The tears of a crocodile
I read Baffour's Beefs "Crocodile Tears" (NA, Sept) with great interest but equally with disgust to note that Western countries continue to treat Africa in whichever way they want. What is still difficult to swallow is that African leaders continue to dance to the foreign tune unabated.
On a lighter note, you, like many others, miss something about the tears of a crocodile. You said, for instance, "Eat your heart out G8. Your new expression of concern is akin to a crocodile shedding tears for a gazelle it has just eaten". Many will understand this as: instead of displaying happiness after it has eaten a gazelle, the crocodile weeps deceptively.
No Sir! A research I did a few years ago revealed a mistake by the person who first used the crocodile tears expression.
The crocodile's throat is so tiny, but with a large mouth, it always overestimates what it can swallow. After forcefully swallowing something that was too large for its throat, it really must weep in pain. So "Crocodile Tears" are genuine!
May God bless you and your team for the good work you are doing for Africa.
Osman A. Sankoh
University of Heildeberg Medical School, Germany
We rather should prove them wrong
I enjoy reading your magazine regularly as my father has subscribed to it. My only negative comment would be in reference to Baffour's article "Crocodile Tears" (NA, Sept). He ends by saying: "We challenge you [the West] to prove us wrong." Well, I challenge Africans to prove them wrong.
So far, we have only demonstrated that we are very good at starting civil wars and mismanaging public funds, especially those given to us by the IMF and other such bodies. I can be more specific with accusations referring to Sierra Leone, DRCongo and Chuba Okadigbo of Nigeria.

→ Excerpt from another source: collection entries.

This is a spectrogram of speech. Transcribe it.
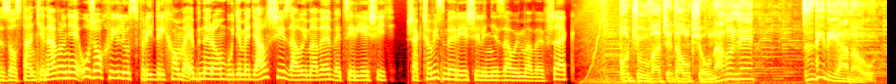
Zostaňte na vlne, už o chvíľu s Friedrichom Ebnerom budeme ďalšie zaujímavé veci riešiť. Však čo by sme riešili nezaujímavé však? Počúvate show na vlne s Didianou.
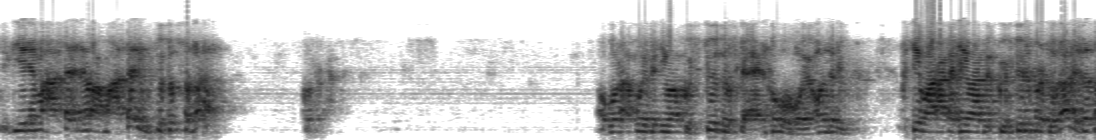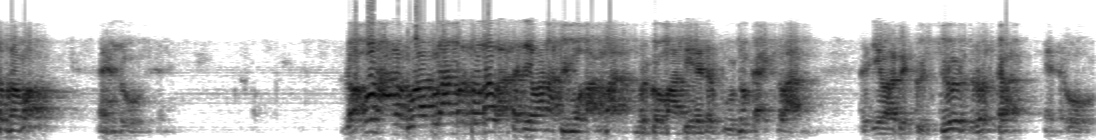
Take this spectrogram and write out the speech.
Jadi ini mati, ini orang mati, itu tutup seneng Quran. Apa nak kue kecewa Gus terus gak eno, yang dari kecewa kecewa Gus Dur personal, ya tetap apa? Eno. Lah ora ana dua aturan personal lah kecewa Nabi Muhammad mergo mati terbunuh ke Islam. Kecewa be Gus Dur terus ke NU.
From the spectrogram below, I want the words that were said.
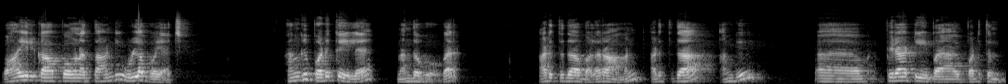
வாயில் காப்பவனை தாண்டி உள்ள போயாச்சு. அங்கு படுக்கையில நந்தகோபர் அடுத்ததா பலராமன் அடுத்ததா அங்கு பிராட்டி ப- படுத்து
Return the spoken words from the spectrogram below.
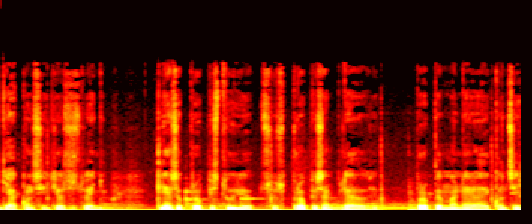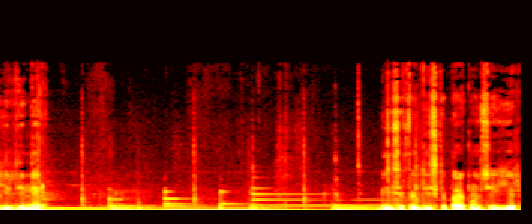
Ya consiguió su sueño. Tiene su propio estudio, sus propios empleados, su propia manera de conseguir dinero. Me dice feliz que para conseguir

I would like to see us Africans prove to the world that we are capable of governing ourselves in a civil manner, and bringing prosperity to the continent. We cannot always expect handouts by blaming our colonial past. Is the USA not a former British colony? Need I say more?
I have always been a great admirer of Pini Jason's bravery in his articles, especially during the notorious Abacha era. But his recent piece on Obasanjo (NA, Sept) is full of contradictions.
Pini is unhappy with Obasanjo's dealings with the stares of the former Eastern Region, the Senate, and especially the recent scandal that saw the Senate president, Dr Chuba Okadigbo, resigning his post.
Where the conflict lies is New African's own reporting of the Senate scandal in the same September issue (p9), which showed how Okadigbo had grossly abused his position. So what's Pini's problem?
Palma de Mallorca, Spain
Nigeria: no commands, Sir!
After reading Pini Jason's article on Obasanjo (NA, Sept), all I could remember was the proverb: "The leopard can't change its spots."